Impact of Paid Sick Leave Act on the Restaurant Industry

In New York, roughly 38 percent of private-sector workers are employed by companies that do not provide paid sick leave. The Paid Sick Leave Act, if passed, would require firms with fewer than 10 employees to provide up to 40 hours of paid sick leave annually. For those with more than 10 employees, employers would be required to provide up to 80 hours.

Many independently owned restaurants and bars will be impacted. Small businesses in this industry typically only pay for hours worked, not having any formal paid sick leave policy. Would paid sick leave hurt the restaurant industry?

I like to base my opinions and educated guesses on facts, which sent me exploring some of the statistics surrounding this issue. What actually happened where this was done in the past?
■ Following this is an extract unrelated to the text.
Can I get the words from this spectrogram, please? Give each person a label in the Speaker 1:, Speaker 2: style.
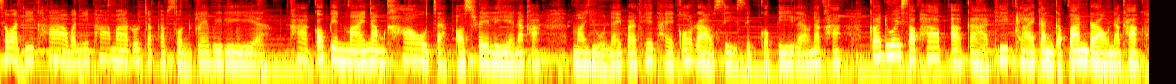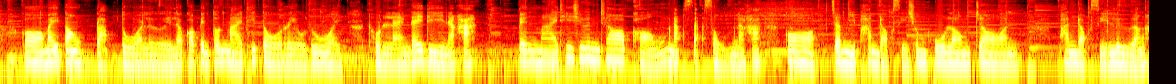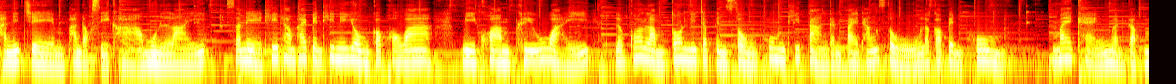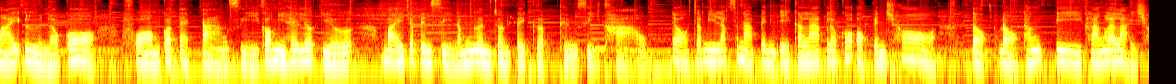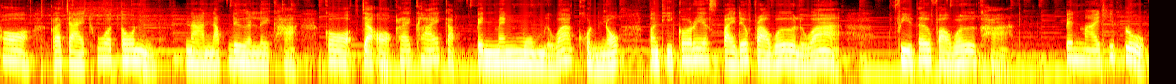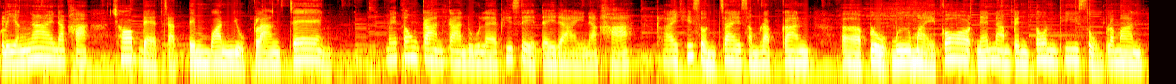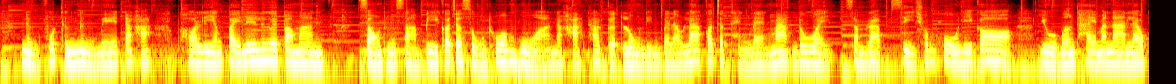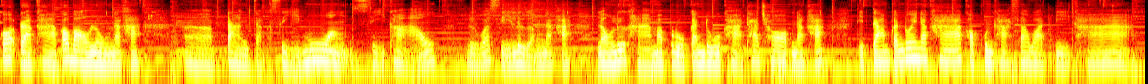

This would surely give some insight into what we might expect from the proposed changes in the law. What I learned reassured me that independent eateries and bars were not on the verge of a crisis.

Since 1994, about 200 cities have passed “living wage laws” some including statutorily required paid sick days each year. Studies found no difference in employment levels between comparable cities with and without living wage laws. They disproved the claim that these laws drive away business or lead to unemployment.

Workers with families can be the hardest workers, dedicated to doing a good job because they rely on the income to support their loved ones. However, we all know that there are demands outside the workplace that require attention. This is an inescapable reality. Allowing employees to meet their responsibilities to both work and home will make them happier, more dedicated, and more productive. Costco and Stride Rite, companies that employ low wage workers have supported better overall wages for low skilled workers, finding that it reduces employee turnover and improves workers’ productivity. This is good for the bottom line.

The majority of workers will not abuse the system and will be grateful to have the benefit. 51 weeks of increased productivity is the reward to the employer who pays the employee for one paid week of sick time. You do the math. It seems like good ROI and good for business.